The UKBA claims that its deportation charter flight programme is “subject to ongoing review, and flight frequency and capacity [are] altered in response to changing demands of UKBA.” However, when asked for a copy of these reviews under Freedom of Information legislation, the UKBA’s Country Returns Operations and Strategy team (CROS) said: “There are no review documents.”
The emphasis appears to be on enforcing removals at any cost, so as to appear ‘tough on immigration.’ A UKBA spokesperson told Corporate Watch: “Charter flights are vital to ensuring we remove foreign criminals and individuals who refuse to leave the UK voluntarily.”
However, when asked in another Freedom of Information request whether the Home Office has carried out any evaluation of whether deportations by chartered flight have had an impact on the number and nationality of foreign nationals held in UK prisons, the department admitted that “no such evaluation has been conducted.”
Another motive appears to be the immigration authorities’ determination to suppress any possible ‘disturbance’ caused by people resisting or protesting against their forcible deportation. In 2009, the then head of Criminality and Detention at the UKBA, David Wood, admitted that the charter flight programme was “a response to the fact that some of those being deported realised that if they made a big enough fuss at the airport – if they took off their clothes, for instance, or started biting and spitting – they could delay the process. We found that pilots would then refuse to take the person on the grounds that other passengers would object. So although we still use scheduled ?ights, we use special ?ights for individuals who are difficult to remove and might cause trouble.”

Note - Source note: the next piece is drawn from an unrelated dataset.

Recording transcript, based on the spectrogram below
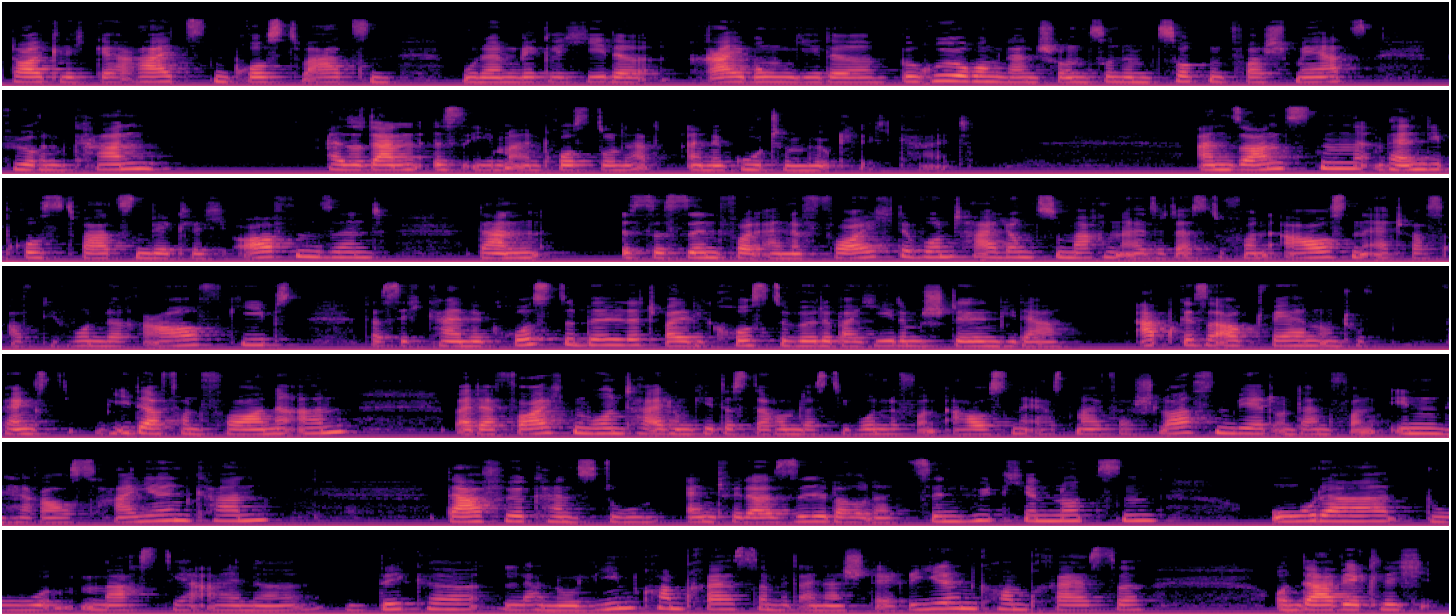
deutlich gereizten Brustwarzen, wo dann wirklich jede Reibung, jede Berührung dann schon zu einem Zucken vor Schmerz führen kann. Also dann ist eben ein Brustdonut eine gute Möglichkeit. Ansonsten, wenn die Brustwarzen wirklich offen sind, dann ist es sinnvoll, eine feuchte Wundheilung zu machen, also dass du von außen etwas auf die Wunde raufgibst, dass sich keine Kruste bildet, weil die Kruste würde bei jedem Stillen wieder abgesaugt werden und du fängst wieder von vorne an. Bei der feuchten Wundheilung geht es darum, dass die Wunde von außen erstmal verschlossen wird und dann von innen heraus heilen kann. Dafür kannst du entweder Silber- oder Zinnhütchen nutzen oder du machst dir eine dicke Lanolinkompresse mit einer sterilen Kompresse und da wirklich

In other words, and contrary to right-wing media claims about the ‘inefficiency’ of the programme and ‘wasting taxpayers’ money’ (see this classic example from The Sun, for instance), the UKBA appears to be well aware that charter flights are costing more but is happy to carry on with the programme exactly because it is effective as far as its political motivations are concerned: it serves the government to appear ‘tough on immigration’, while at the same time limiting migrants’ legal rights and ability to resist forcible deportations.
Corporate Watch and Stop Deportation, a UK-based campaign group focusing on charter flight deportations, are currently working on a joint report examining the various legal aspects of charter flight deportations.